CM Storm Pulse R Headset Review
In our introduction we mentioned how, so far, CM Storm have had mixed results with their headsets. Thankfully with the Pulse-R, whilst it's not amazing, it's at least consistent.

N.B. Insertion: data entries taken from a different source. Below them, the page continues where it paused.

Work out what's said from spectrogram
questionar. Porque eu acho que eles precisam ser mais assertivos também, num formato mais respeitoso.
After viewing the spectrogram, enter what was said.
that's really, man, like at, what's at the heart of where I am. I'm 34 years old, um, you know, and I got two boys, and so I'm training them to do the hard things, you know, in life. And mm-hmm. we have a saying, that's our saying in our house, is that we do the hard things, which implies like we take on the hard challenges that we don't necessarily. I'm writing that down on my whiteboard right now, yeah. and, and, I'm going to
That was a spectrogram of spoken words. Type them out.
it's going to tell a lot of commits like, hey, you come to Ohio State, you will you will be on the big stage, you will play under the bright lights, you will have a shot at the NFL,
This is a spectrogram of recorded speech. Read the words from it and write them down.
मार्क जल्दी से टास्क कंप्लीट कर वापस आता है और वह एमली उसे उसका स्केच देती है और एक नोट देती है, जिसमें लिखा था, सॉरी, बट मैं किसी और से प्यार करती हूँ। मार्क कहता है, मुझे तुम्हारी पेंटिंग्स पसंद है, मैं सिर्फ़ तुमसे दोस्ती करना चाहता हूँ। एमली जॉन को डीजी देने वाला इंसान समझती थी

The first thing that strikes you are the looks. With a very high level of build quality and oozing aluminium everywhere you look, to say that the Pulse-R is robust is almost doing it a disservice. This is an extremely solid piece of kit, guaranteed to survive all the Monster-soaked desks of your local LAN convention, as well as providing years of reliable service at home. The padding on the ear-pieces is particularly good, with plenty of room for even the largest ears and that space ensuring that the sound gets an airy quality that you never get from those headsets with the speakers right up against your ears. The cable is excellent, as is the microphone, and because the microphone is removable you're not stuck with unbalanced headphones for those times when speaking isn't required. The only thing we don't like about the cable is that the inline remote is a slider rather than a wheel. In our experience it was far too easy to move it just by shifting in your seat. With the proprietary cable due to the lighting, it's not simply a case of swapping cables either.

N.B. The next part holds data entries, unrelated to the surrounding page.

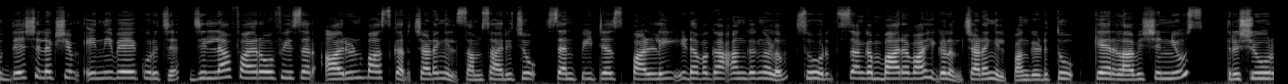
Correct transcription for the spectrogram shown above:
ഉദ്ദേശലക്ഷ്യം എന്നിവയെക്കുറിച്ച് ജില്ലാ ഫയർ ഓഫീസർ അരുൺ ഭാസ്കർ ചടങ്ങിൽ സംസാരിച്ചു. സെന്റ് പീറ്റേഴ്സ് പള്ളി ഇടവക അംഗങ്ങളും സുഹൃത്ത് സംഘം ഭാരവാഹികളും ചടങ്ങിൽ പങ്കെടുത്തു. Kerala vision news Thrissur.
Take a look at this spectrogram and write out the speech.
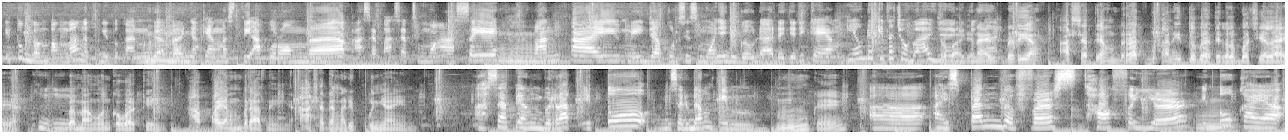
itu gampang banget gitu kan. Nggak Hmm. banyak yang mesti aku rombak, aset-aset semua AC, Hmm. lantai, meja, kursi semuanya juga udah ada. Jadi kayak yang ya udah kita coba aja Coba aja. gitu Nah, kan. berarti yang aset yang berat bukan itu berarti kalau buat Sheila ya. Membangun coworking. Apa yang berat nih? Aset yang nggak dipunyain. Aset yang berat itu bisa dibilang tim. Hmm, oke. Uh, I spend the first half a year Hmm. itu kayak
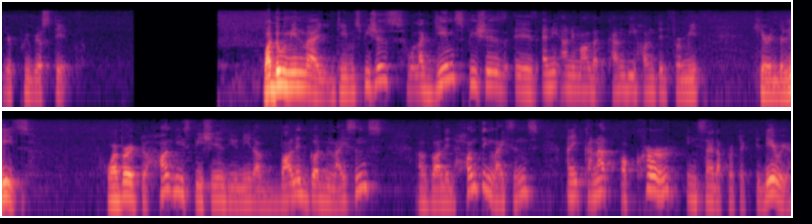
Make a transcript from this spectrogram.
their previous state. What do we mean by game species? Well, a game species is any animal that can be hunted for meat here in Belize. However, to hunt these species, you need a valid gun license, a valid hunting license, and it cannot occur inside a protected area.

The sound is good, without any particular element blowing our socks, or in this case our ears, off. Bass is reasonably tight without tending towards wooly, and the mid-range is very good as we would expect from 42mm drivers. Highs are a little lost in the mix for our taste, but that's because we like our audio to be fully balanced and clearly, as a gaming headset, the primary focus is on thumping gunfire and mid-range response in the chaos of battle. It's an understandable design choice, and for £60 we can't be too picky. It's definitely good, just not sparkling in every scenario.
Comfort is, as office tests have shown, dependent to a certain degree on the size of your head. Normal sized head people will be find and find the Pulse-R comfortable, but if you're the type of person who has a larger hat, then the lack of hinging on the ear-pieces means that the Pulse-R presses a little tighter than we found comfortable for a marathon session. Thankfully the large amount of foam in the ear-pieces greatly alleviates this issue, even for the giant headed members of our staff, and people with regulation sized heads will find the Pulse-R cushioning and comfortable.

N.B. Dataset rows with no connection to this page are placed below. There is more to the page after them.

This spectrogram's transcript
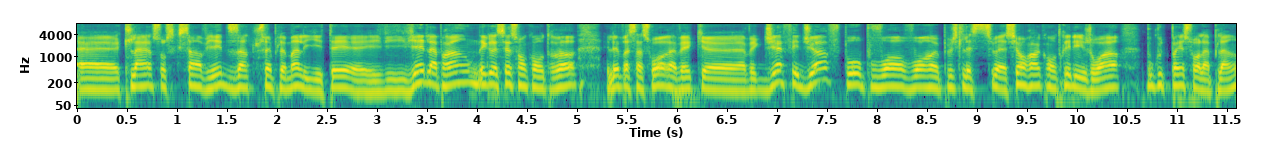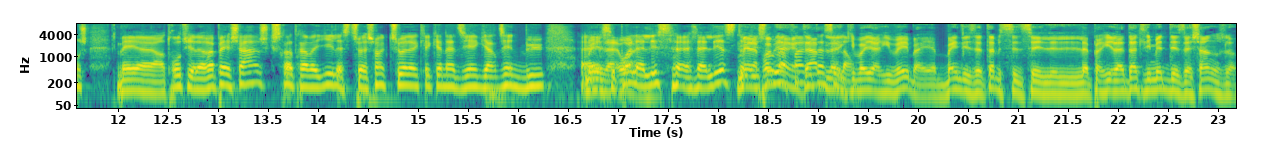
euh, clair sur ce qui s'en vient, disant tout simplement, il était, euh, il vient de l'apprendre, négocier son contrat, et là, il va s'asseoir avec, avec Jeff et Geoff pour pouvoir voir un peu la situation, rencontrer des joueurs, beaucoup de pain sur la planche. Mais entre autres, il y a le repêchage qui sera travaillé, la situation actuelle avec le Canadien, gardien de but. mais c'est pas la liste, la liste. Mais la première étape qui va y arriver, ben, il y a bien des étapes. C'est la, la, date limite des échanges. Là.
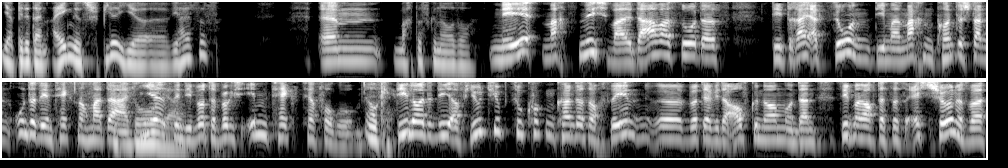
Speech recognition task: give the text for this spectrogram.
Ja, bitte dein eigenes Spiel hier. Äh, wie heißt es? Ähm, Mach das genauso. nee, macht's nicht, weil da war es so, dass die drei Aktionen, die man machen konnte, standen unter dem Text nochmal da. So, Hier ja. sind die Wörter wirklich im Text hervorgehoben. Okay. Die Leute, die auf YouTube zugucken, können das auch sehen, äh, wird ja wieder aufgenommen und dann sieht man auch, dass das echt schön ist, weil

Like the Mech keyboard the side panels of the Pulse-R are removable with an Allen Key, should you want to colour-coordinate to match your team colours or even your own personal preference. This customisation is emphasised by the use of white LEDs for the lighting. Speaking of which, the lighting is subtle bordering on invisible. We wouldn't want the LEDs to dazzle nearby competitors, although that could be a nice edge in heavily competitive scenarios, but you really have to look closely to see that there is any lighting at all.
The CM Storm Pulse-R is a very solid headset that is build like a tank and has some nice touches. There are a couple of slight niggles, and the quality of the audio reproduction across the whole spectrum is such that it's clearly aimed at the gaming market. It's by no means bad, rather it's exactly as good as we'd expect for the £60 asking price. The design matches beautifully that of the other two products in this mini-range so if you like your peripherals to match then you could certainly do worse than the CM Storm Pulse-R and for that reason we're awarding it our OC3D Silver Award.